▶ _Activity_:
Beginning with the line that has "The words in this spectrogram, written out" and ending with the line that has "Take the spectrogram", retype the entries below exactly, except for the pictures.

▶ _Records drawn from a dataset_:
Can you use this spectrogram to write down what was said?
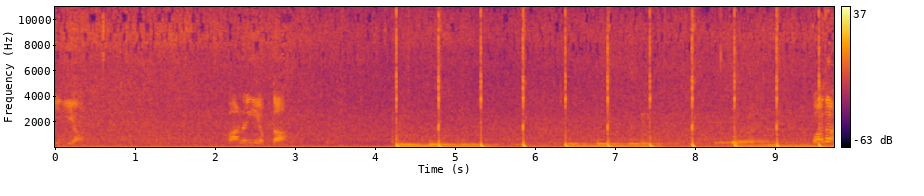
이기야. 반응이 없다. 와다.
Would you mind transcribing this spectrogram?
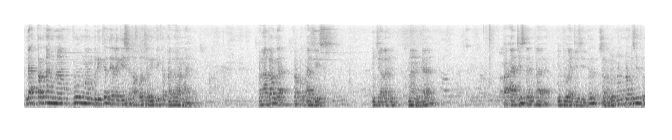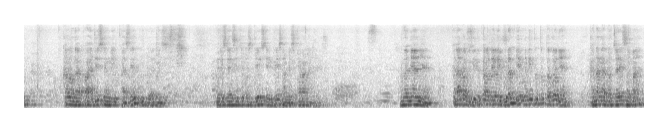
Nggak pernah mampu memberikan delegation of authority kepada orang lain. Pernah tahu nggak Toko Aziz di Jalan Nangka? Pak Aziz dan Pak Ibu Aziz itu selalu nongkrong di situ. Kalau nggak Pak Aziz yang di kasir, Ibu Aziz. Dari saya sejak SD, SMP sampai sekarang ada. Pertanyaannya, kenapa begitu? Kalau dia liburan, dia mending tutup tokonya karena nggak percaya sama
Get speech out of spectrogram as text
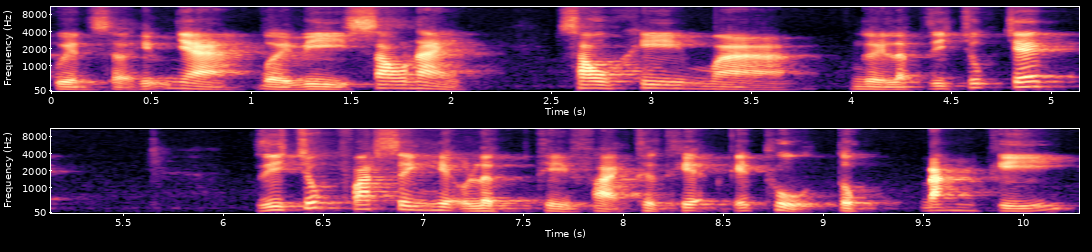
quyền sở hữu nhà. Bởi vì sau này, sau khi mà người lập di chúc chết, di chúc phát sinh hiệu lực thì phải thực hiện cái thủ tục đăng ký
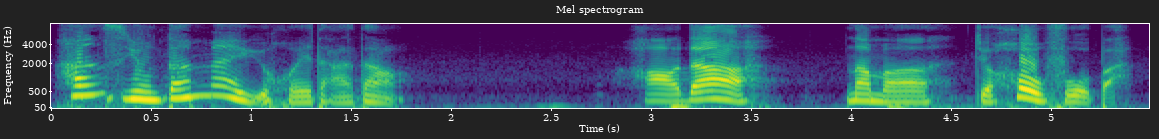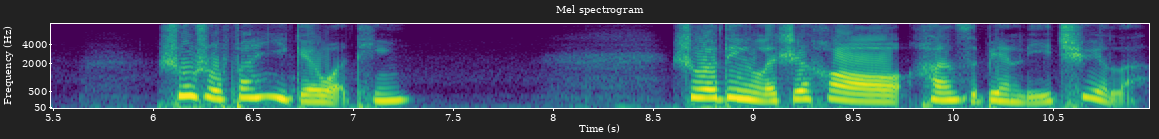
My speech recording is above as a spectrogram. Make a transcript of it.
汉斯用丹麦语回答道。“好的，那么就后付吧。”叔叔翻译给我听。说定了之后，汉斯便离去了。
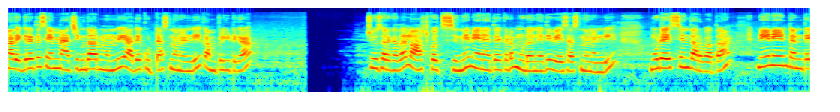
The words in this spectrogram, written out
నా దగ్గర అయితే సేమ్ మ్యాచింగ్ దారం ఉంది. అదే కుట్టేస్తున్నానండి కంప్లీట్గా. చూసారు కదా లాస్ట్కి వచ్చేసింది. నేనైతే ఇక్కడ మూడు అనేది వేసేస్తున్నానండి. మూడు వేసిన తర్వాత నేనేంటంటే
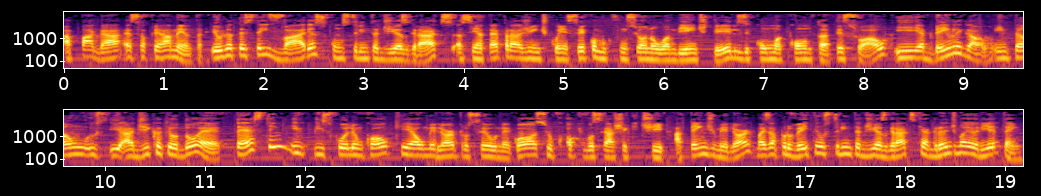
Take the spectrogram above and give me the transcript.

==

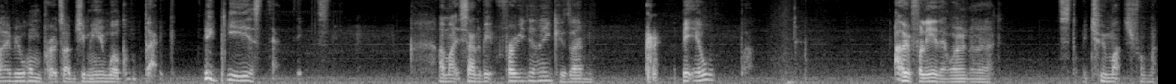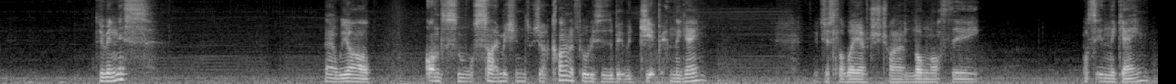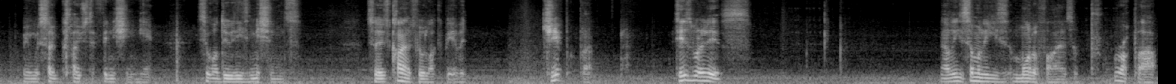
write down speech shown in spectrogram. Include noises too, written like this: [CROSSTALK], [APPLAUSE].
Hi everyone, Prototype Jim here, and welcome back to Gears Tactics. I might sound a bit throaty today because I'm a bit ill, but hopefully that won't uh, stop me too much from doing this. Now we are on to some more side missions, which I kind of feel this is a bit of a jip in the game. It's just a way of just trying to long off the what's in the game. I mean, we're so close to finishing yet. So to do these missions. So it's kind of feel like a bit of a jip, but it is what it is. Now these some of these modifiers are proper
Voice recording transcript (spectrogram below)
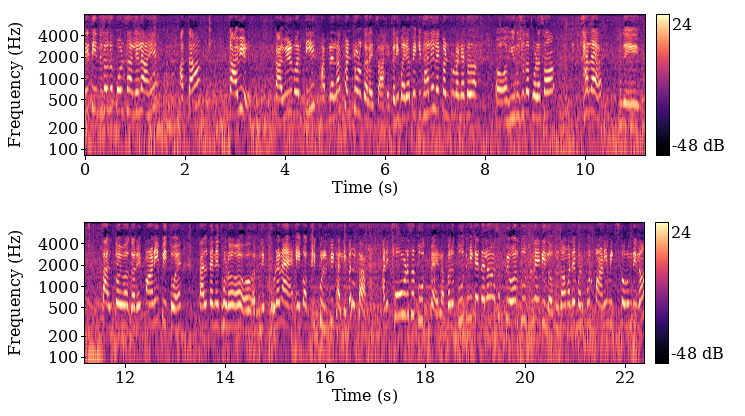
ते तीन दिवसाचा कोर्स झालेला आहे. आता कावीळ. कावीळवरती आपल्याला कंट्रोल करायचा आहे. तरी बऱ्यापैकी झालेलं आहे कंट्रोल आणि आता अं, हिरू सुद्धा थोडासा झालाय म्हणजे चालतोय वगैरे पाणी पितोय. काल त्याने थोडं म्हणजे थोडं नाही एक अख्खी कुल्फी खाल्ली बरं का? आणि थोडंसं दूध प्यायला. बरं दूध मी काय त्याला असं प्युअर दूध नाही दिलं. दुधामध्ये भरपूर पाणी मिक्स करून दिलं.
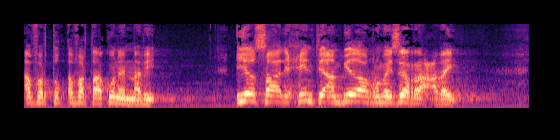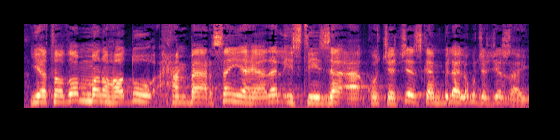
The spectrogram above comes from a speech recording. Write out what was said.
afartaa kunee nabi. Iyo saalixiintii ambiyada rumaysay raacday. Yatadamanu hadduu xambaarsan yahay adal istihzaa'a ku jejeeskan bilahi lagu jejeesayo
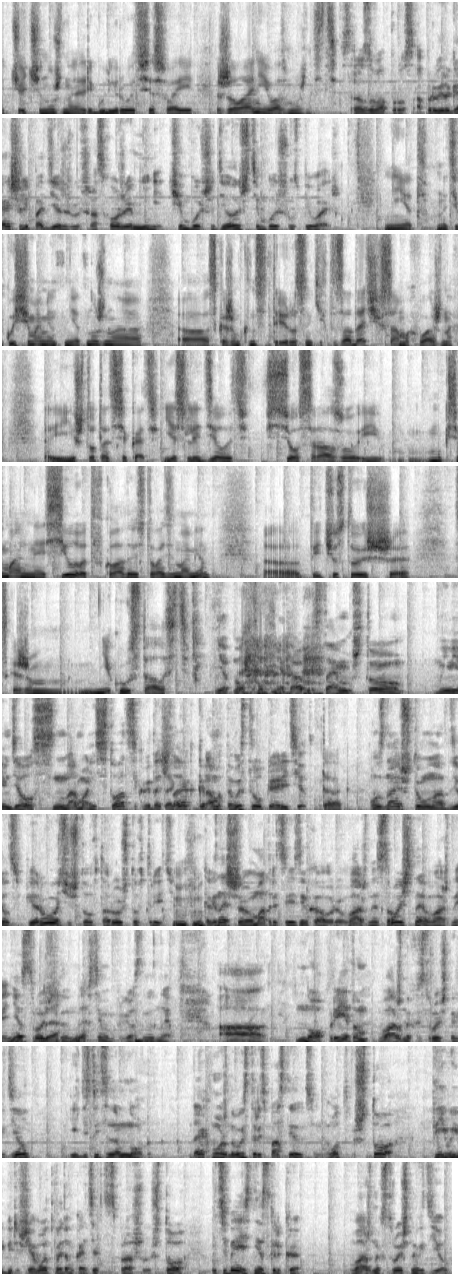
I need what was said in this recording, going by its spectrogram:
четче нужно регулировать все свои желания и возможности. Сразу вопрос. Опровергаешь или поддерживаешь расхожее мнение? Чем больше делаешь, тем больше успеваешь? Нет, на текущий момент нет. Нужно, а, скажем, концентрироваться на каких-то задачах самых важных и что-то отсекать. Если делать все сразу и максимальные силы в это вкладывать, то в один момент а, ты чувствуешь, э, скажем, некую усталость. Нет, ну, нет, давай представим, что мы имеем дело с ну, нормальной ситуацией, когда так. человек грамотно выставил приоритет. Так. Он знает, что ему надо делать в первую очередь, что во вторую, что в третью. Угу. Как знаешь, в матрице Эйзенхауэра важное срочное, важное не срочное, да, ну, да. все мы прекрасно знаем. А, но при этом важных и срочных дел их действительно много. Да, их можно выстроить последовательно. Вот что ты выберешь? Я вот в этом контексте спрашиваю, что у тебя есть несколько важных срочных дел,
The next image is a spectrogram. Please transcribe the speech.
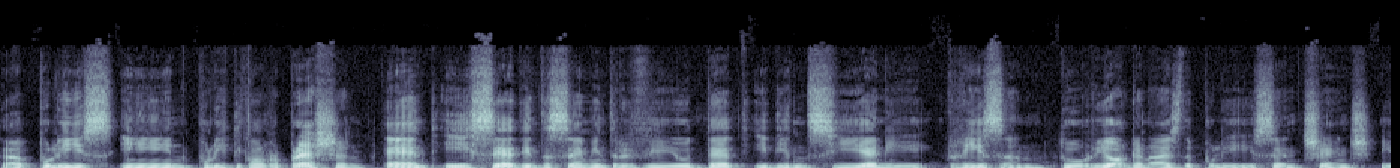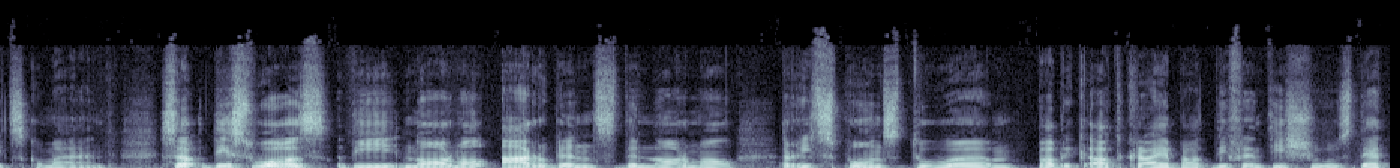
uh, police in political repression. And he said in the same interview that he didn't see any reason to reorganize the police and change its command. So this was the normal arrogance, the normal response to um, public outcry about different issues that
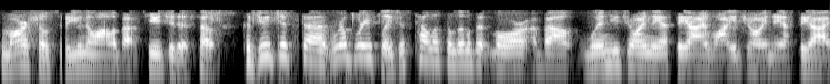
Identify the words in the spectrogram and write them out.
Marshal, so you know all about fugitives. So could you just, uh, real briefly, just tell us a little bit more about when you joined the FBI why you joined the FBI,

▶ _Solved problem_:
The words in this spectrogram, written out
నా దగ్గర అయితే సేమ్ మ్యాచింగ్ దారం ఉంది. అదే కుట్టేస్తున్నానండి కంప్లీట్గా. చూసారు కదా లాస్ట్కి వచ్చేసింది. నేనైతే ఇక్కడ మూడు అనేది వేసేస్తున్నానండి. మూడు వేసిన తర్వాత నేనేంటంటే
Take the spectrogram above and give me the transcript.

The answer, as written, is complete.